I have a lot of hope in Generation Y. I recently facilitated a career counseling session for a group of Stanford students who were spending their “alternative spring break” meeting with social entrepreneurs in the Bay Area
(http://soceasb.blogspot.com). I was really inspired by them, and by people like Jon Warnow, who recently spoke at the San Francisco Net Tuesday about how he and a group of friends created the Step It Up campaign during college.

7) Is there an interview with any particular person that changed your life personally?

I suppose the first person I interviewed for the Big Vision Podcast, Alli Chagi-Starr, the co-founder of Art in Action (http://artinactioncamp.org), changed my life because she agreed to be my first interview, when I was just learning how to produce a podcast. I really appreciated that she believed in my Big Vision, even though I didn’t entirely know what I was doing at the time!

 

6 comments
Jory Des Jardins
Jory Des Jardins

Finally, and interview with the Queen Interviewer! It's like reading Barbara Walters' bio--minus the affairs with old senators.

Radical Garbage Man
Radical Garbage Man

what's the feminine version of "fellow"?I suggest "sister" Oaklander.Sorry for the lengthy absence from your blog.

Terry Gross
Terry Gross

Wait, when you interview people, why don't you get all flustered and stammer and preface each question with "I have to ask you.." or "I'm going to ask you ...", like I do?

Clif
Clif

I can identify with her, having done interviewing myself. If you and the subject are interested in a common issue the results of an interview can be wonderful. Everyone appreciates the interest of others in what they do and who they are. If you are enthusiastic and do your homework before talking to someone they will open up and talk just like a flower opens to the sunshine.GOOD NEWS DEPT:Yesterday I bought a couple of items at a local Radio Shack. At the counter, I declined a plastic bag as usual. When I did so, the clerk turned to the manager and said "Why don't we get rid of these bags, nobody wants them!" So people are refusing them in noticeable numbers. Hooray.

CindyW
CindyW

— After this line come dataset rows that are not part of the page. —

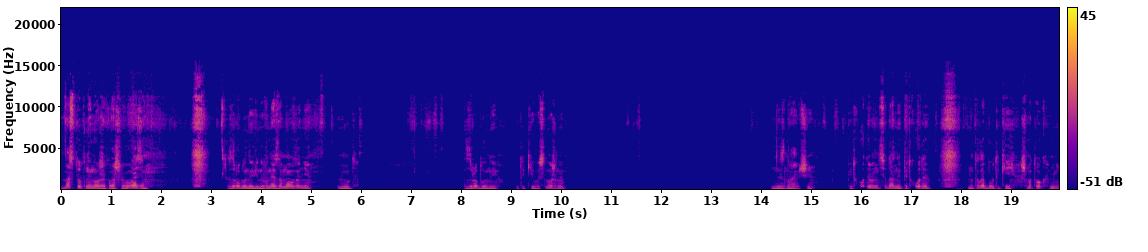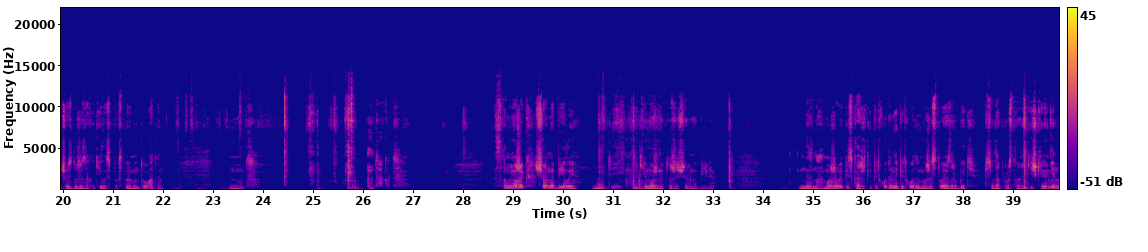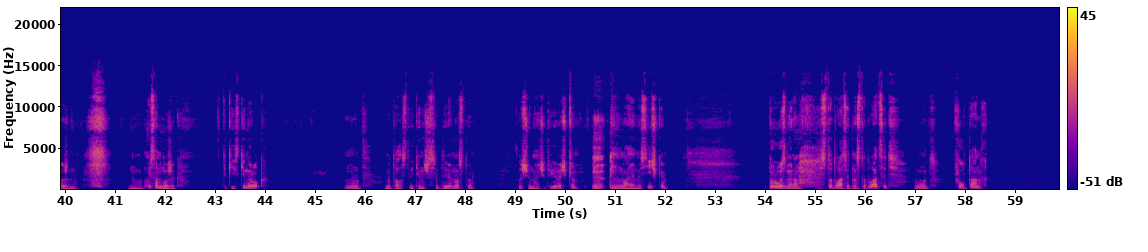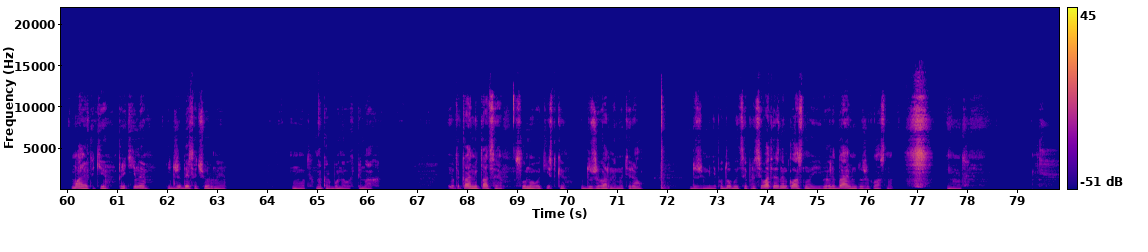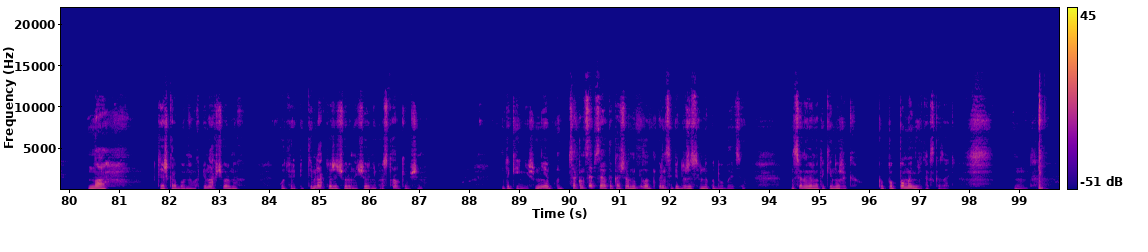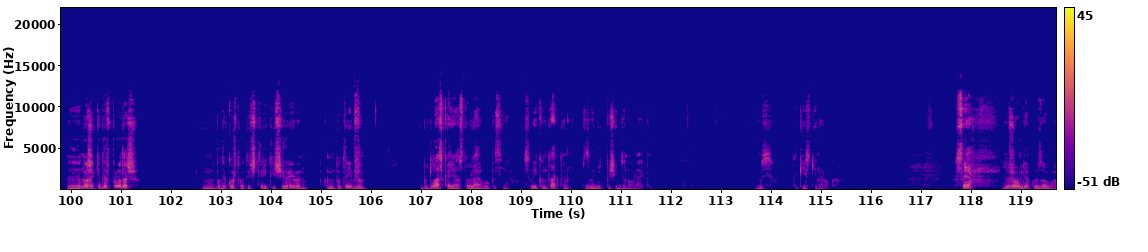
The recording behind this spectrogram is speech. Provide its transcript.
Наступний ножик вашій увазі. Зроблений він в незамовленні. От. Зроблений отакі ось ножни. Не знаю, чи підходить він сюди, не підходить. Але був такий шматок, мені щось дуже захотілося поекспериментувати. От. Так от. Сам ножик чорно-білий. От, і такі ножни теж чорно-білі. Не знаю, може ви підскажете, підходить, не підходить, може стоїть зробити сюди просто якісь шкіряні ножни. От. ну і сам ножик. Такий скінерок. От. Метал стоїть на 690. Товщина четвірочка. Має насічки. По розмірам 120 на 120. От. Full Має такі притіни від G10 чорної. От, на карбонових пінах. І отака імітація слонової кістки. Дуже гарний матеріал. Дуже мені подобається. І працювати з ним класно, і виглядає він дуже класно. От. На теж карбонових пінах чорних. Отвір під темляк теж чорний, чорні проставки. В общем, такий ніж. Мені ця концепція така чорно-біла, в принципі, дуже сильно подобається. Ну, Це, мабуть, такий ножик по, мені, так сказати. От. Е, Ножик іде в продаж. Буде коштувати 4 тисячі гривень. Кому потрібно, будь ласка, я оставляю в описі свої контакти. Дзвоніть, пишіть, замовляйте. Ось такий скінерок. Все. Дуже вам дякую за увагу.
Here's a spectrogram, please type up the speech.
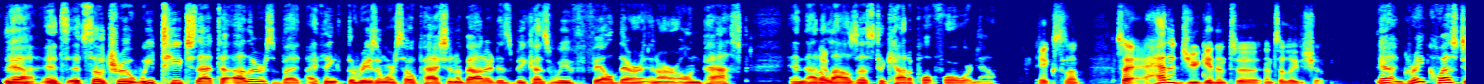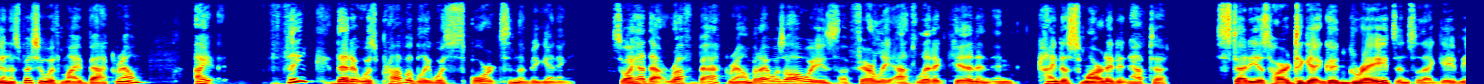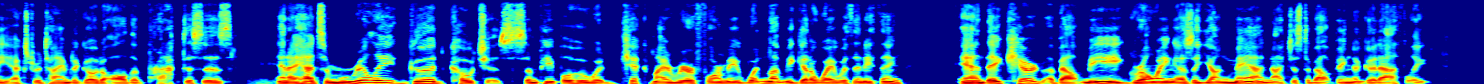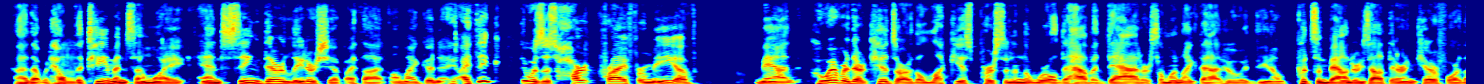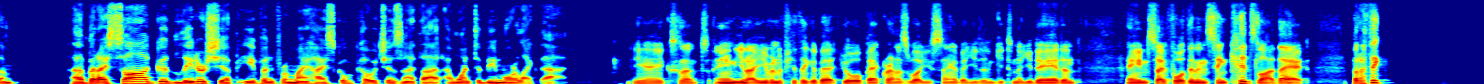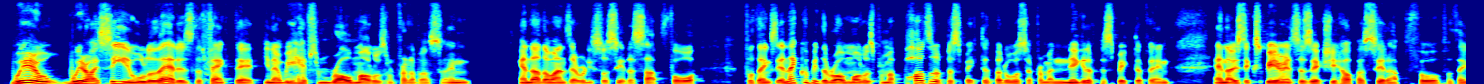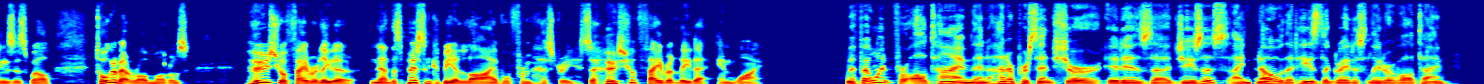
Yeah, it's it's so true. We teach that to others, but I think the reason we're so passionate about it is because we've failed there in our own past, and that yep. allows us to catapult forward now. Excellent. So, how did you get into into leadership? Yeah, great question, especially with my background. I think that it was probably with sports in the beginning. So I hmm. had that rough background, but I was always a fairly athletic kid and, and kind of smart. I didn't have to study is hard to get good grades. And so that gave me extra time to go to all the practices. And I had some really good coaches, some people who would kick my rear for me, wouldn't let me get away with anything. And they cared about me growing as a young man, not just about being a good athlete. Uh, that would help mm. the team in some way. And seeing their leadership, I thought, oh my goodness. I think there was this heart cry for me of, man, whoever their kids are, the luckiest person in the world to have a dad or someone like that who would, you know, put some boundaries out there and care for them. Uh, but I saw good leadership even from my high school coaches, and I thought, I want to be more like that. Yeah, excellent. And you know, even if you think about your background as well, you're saying about you didn't get to know your dad and and so forth, and then seeing kids like that. But I think where where I see all of that is the fact that you know we have some role models in front of us, and and other ones that really sort of set us up for for things and that could be the role models from a positive perspective but also from a negative perspective and and those experiences actually help us set up for for things as well talking about role models who's your favorite leader now this person could be alive or from history so who's your favorite leader and why if I went for all time, then 100% sure it is uh, Jesus. I know that he's the greatest leader of all time.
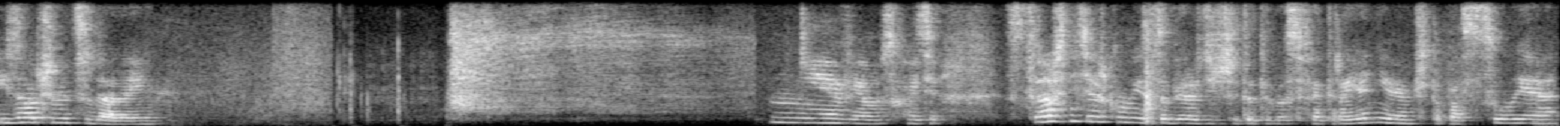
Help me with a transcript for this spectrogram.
i zobaczymy co dalej. Nie wiem, słuchajcie. Strasznie ciężko mi jest zabierać rzeczy do tego swetra. Ja nie wiem, czy to pasuje,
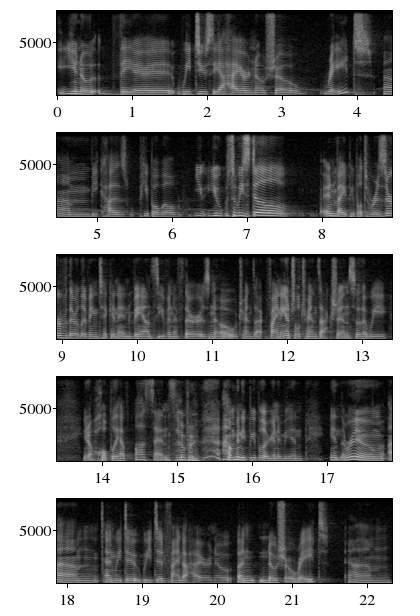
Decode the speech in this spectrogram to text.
you know, there we do see a higher no-show rate um, because people will you you. So we still invite people to reserve their living ticket in advance, even if there is no financial transaction, so that we, you know, hopefully have a sense of how many people are going to be in in the room. Um, and we did we did find a higher no a no-show rate. Um,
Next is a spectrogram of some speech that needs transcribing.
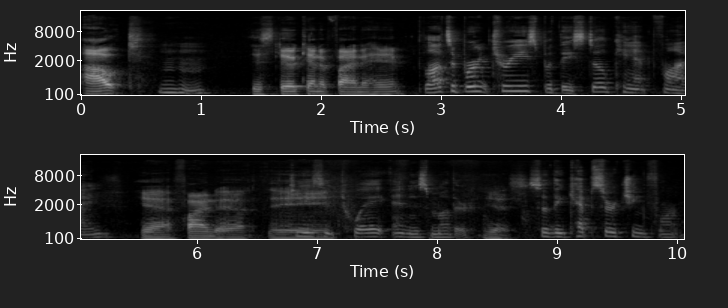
out, hmm they still can't find him. Lots of burnt trees, but they still can't find Yeah, find uh, the Jie Zitui and his mother. yes, So they kept searching for him.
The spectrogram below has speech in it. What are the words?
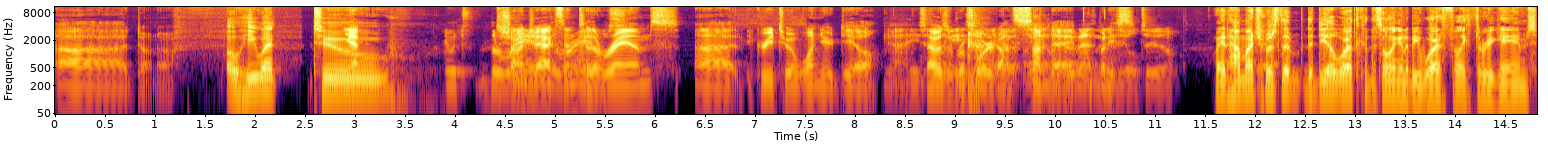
uh, don't know. if- oh, he went to It was the DeSean Ram- the Jackson to the Rams uh, agreed to a one-year deal. Yeah, he's That was he's reported like on a- like Sunday, like a vet but he's- deal too. wait. How much Yeah. was the the deal worth? Because it's only going to be worth for like three games.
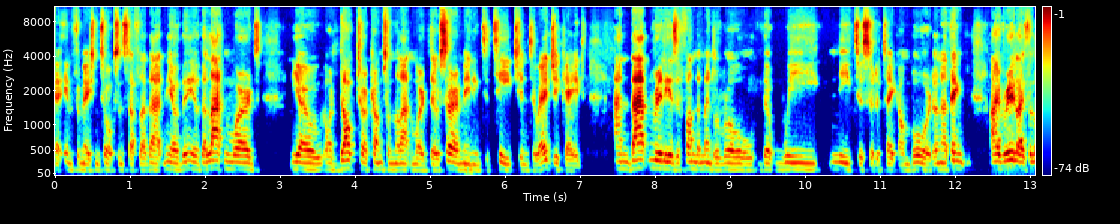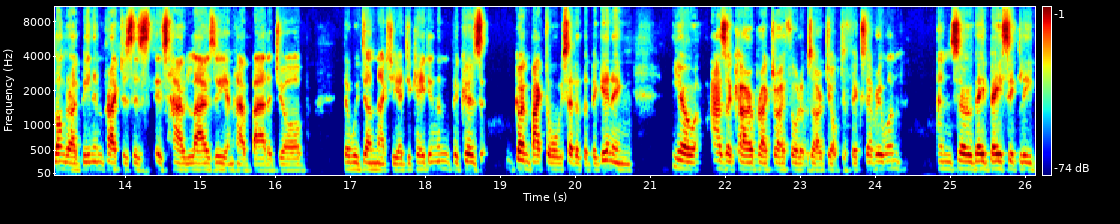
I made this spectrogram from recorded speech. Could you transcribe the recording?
uh, information talks and stuff like that, you know, the, you know, the Latin word, you know, or doctor comes from the Latin word docere, meaning to teach and to educate. And that really is a fundamental role that we need to sort of take on board. And I think I realized the longer I've been in practice is, is how lousy and how bad a job that we've done actually educating them. Because going back to what we said at the beginning, you know, as a chiropractor, I thought it was our job to fix everyone and so they basically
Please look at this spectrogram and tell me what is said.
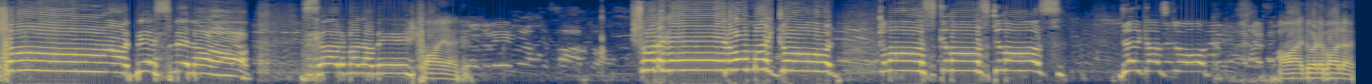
شاٹ بسم اللہ Sarman Hamid fire shot again oh my God class class class. دل کا سٹوک آئے دوڑے بالر۔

Thanks for introducing Britt. What a great idea to interview inspiring people! I will have to read her blog.

Allie
Allie

Great interview! I can't wait to check out her podcasts!